144 Upper Brookfield Rd, Upper Brookfield.“We have loved living here so we’ll downsize naturally. Our children are busy and our grandchildren are at university or doing their thing and they haven’t got tome to keep coming and visiting us. I don’t have help cleaning the house, the trick it to always whiz around with a duster,’’ Ms Haviland said. The timber for the floors was sourced from a Western Australia woolstore.“It’s got guest quarters but you could park 40 cars here if you had a party.” It is listed through David Treloar, of Ray White Albion.He said the house had one of the largest his and her wardrobes in Brisbane. More from newsDigital inspection tool proves a property boon for REA website3 Apr 2020The Camira homestead where kids roamed free28 May 2019Marketing agent David Treloar said it had one of the biggest wardrobes he had seenThe timber was originally used for the columns of a woolstore in Fremantle and have been used in the home as floorboards.It also has an Edwardian fireplace sourced from a mansion in the one-time old gold city Castlemaine, Victoria. MINING executive Geoffrey Haviland, and his wife Madeleine are selling theirUpper Brookfield home.MINING executive Geoffrey Haviland, and his wife Madeleine have just listed their Queenslander at 144 Upper Brookfield Road, Upper Brookfield.The couple are downsizing from the 6ha property as their three children and six grandchildren live interstate.There is 1.6kms worth of recycled Western Australian hardwood karri timber is used throughout the home.

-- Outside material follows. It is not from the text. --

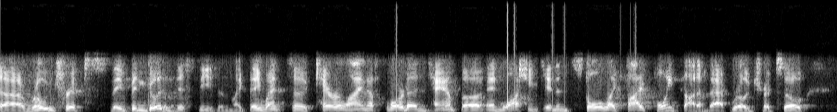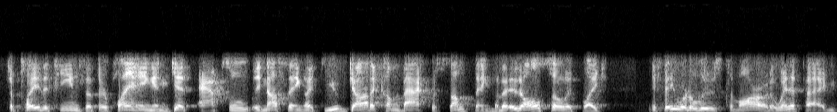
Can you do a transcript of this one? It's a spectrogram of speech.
uh, road trips, they've been good this season. Like they went to Carolina, Florida, and Tampa and Washington and stole like five points out of that road trip. So to play the teams that they're playing and get absolutely nothing, like you've got to come back with something. But it also, it's like if they were to lose tomorrow to Winnipeg,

With countries in the Caribbean digitalising services in Government offices to reduce visits and the use of paper copies, Guyana is the only country that is lagging behind in the region. In fact, it is the only country thus far without legislation in place to authenticate such. This is according to a 2019 report by the Inter-American Development Bank: “Wait No More: Citizens, Red Tape and Digital Government”.With digital signature on frequently used platforms, applicants and other stakeholders can sign documents online, eliminating the need to submit a hardcopy. Without this feature, like the system which currently exists in Guyana, citizens are required to make a visit to finalise their transactions.“Another key platform service is the digital signature, which enables applicants to sign documents or forms online without having to submit a physical copy, and thereby potentially reduces the number of visits to a Government office. Without the digital signature, there are many Government transactions that – despite being digitised in everything but the signature – still require an in-person visit to comply with this requirement.”In the Latin America and Caribbean region, 25 countries have implemented laws for the validity of digital signature. Guyana is the only one which ‘lacks’ this regulation.The report states that with respect to regulation, there has been significant progress in the LAC region in that 25 of 26 countries have a law establishing the legal validity of the digital signature. It added that only Guyana lacks such a law. “However, having a legal framework does not necessarily mean that there is a digital signature in place that can be used by all citizens and that is accepted by all private and public institutions,” the published report highlighted.Meanwhile, as it relates to Government websites, countries are enabling technology and customising their ‘style guide’ for easier access. It was indicated that having a similar format on every Government agency page creates a uniformed setting and allows for easier navigation. More importantly, it helps persons to identify its authenticity. While neighbouring countries have completed or started this process, Guyana has not initiated any efforts to do so.“A style guide – a tool that offers guidelines to ensure that Government websites share a single format – helps to avoid these problems. The region has made substantial progress on this front: only 3 out of 25 countries lack a style guide or similar tool. In the Caribbean, The Bahamas, Trinidad and Tobago and Suriname report currently having a guide, Jamaica and Barbados report that it is in process, and Guyana does not have one. The trend, however, is increasingly moving towards having a unique Government portal to reduce transaction costs for citizens of accessing multiple websites,” the IDB concluded.The idea of the report was to focus on various Caribbean countries and the procedure involved in Government transactions such as: requesting a birth certificate, registering property or establishing a business. It specifically noted that “efficient Government transactions enhance the business climate, citizen perception of Government, and access to crucial public programmes and services”.However, it was revealed in the document that Guyana headed the list for paying bribes to access Government services. The document specifically identified sectors where this practice is common, and the reasons why approximately 27 per cent of the population choose to give bribes instead of going through the process.